Initially, the project scope is defined and the appropriate methods for completing the project are determined. Following this step, the durations for the various tasks necessary to complete the work are listed and grouped into a work breakdown structure. The logical dependencies between tasks are defined using an activity network diagram that enables identification of the critical path. Float or slack time in the schedule can be calculated using project management software. Then the necessary resources can be estimated and costs for each activity can be allocated to each resource, giving the total project cost. At this stage, the project schedule may be optimized to achieve the appropriate balance between resource usage and project duration to comply with the project objectives. Once established and agreed, the project schedule becomes what is known as the baseline schedule. Progress will be measured against the baseline schedule throughout the life of the project. Analyzing progress compared to the baseline schedule is known as earned value management.
The inputs of the project planning phase include the project charter and the concept proposal. The outputs of the project planning phase include the project requirements, the project schedule, and the project management plan.
See also 
- Cost overrun
- Project stakeholders
- Dependency Structure Matrix
- Project Management Institute
- Scope creep
- Enterprise resource planning
- Project slippage
- Harold Kerzner (2003). Project Management: A Systems Approach to Planning, Scheduling, and Controlling (8th Ed. ed.). Wiley. ISBN 0-471-22577-0.
- Richard H. Thayer, Edward Yourdon (2000). Software Engineering Project Management (2nd Ed. ed.). Wiley-IEEE Computer Society Press. ISBN 0-8186-8000-8.

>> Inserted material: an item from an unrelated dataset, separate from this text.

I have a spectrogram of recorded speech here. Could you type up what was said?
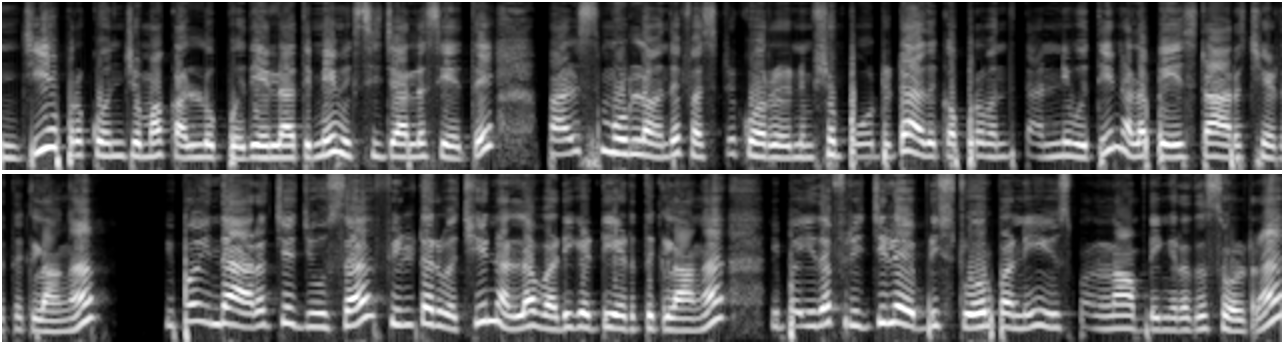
இஞ்சி அப்புறம் கொஞ்சமாக கல்லுப்பு இது எல்லாத்தையுமே மிக்சி ஜாரில் சேர்த்து பல்ஸ் மூடில் வந்து ஃபஸ்ட்டு ஒரு நிமிஷம் போட்டுட்டு அதுக்கப்புறம் வந்து தண்ணி ஊற்றி நல்லா பேஸ்ட்டாக அரைச்சி எடுத்துக்கலாங்க. இப்போ இந்த அரைச்ச ஜூஸை ஃபில்டர் வச்சு நல்லா வடிகட்டி எடுத்துக்கலாங்க. இப்போ இதை ஃப்ரிட்ஜில் எப்படி ஸ்டோர் பண்ணி யூஸ் பண்ணலாம் அப்படிங்கிறத சொல்கிறேன்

- Fleming, Quentin (2005). Earned Value Project Management (Third Edition ed.). Project Management Institute. ISBN 1-930699-89-1.
- Filicetti, John, Project Planning Overview, PM Hut (Last accessed 8 November 2009).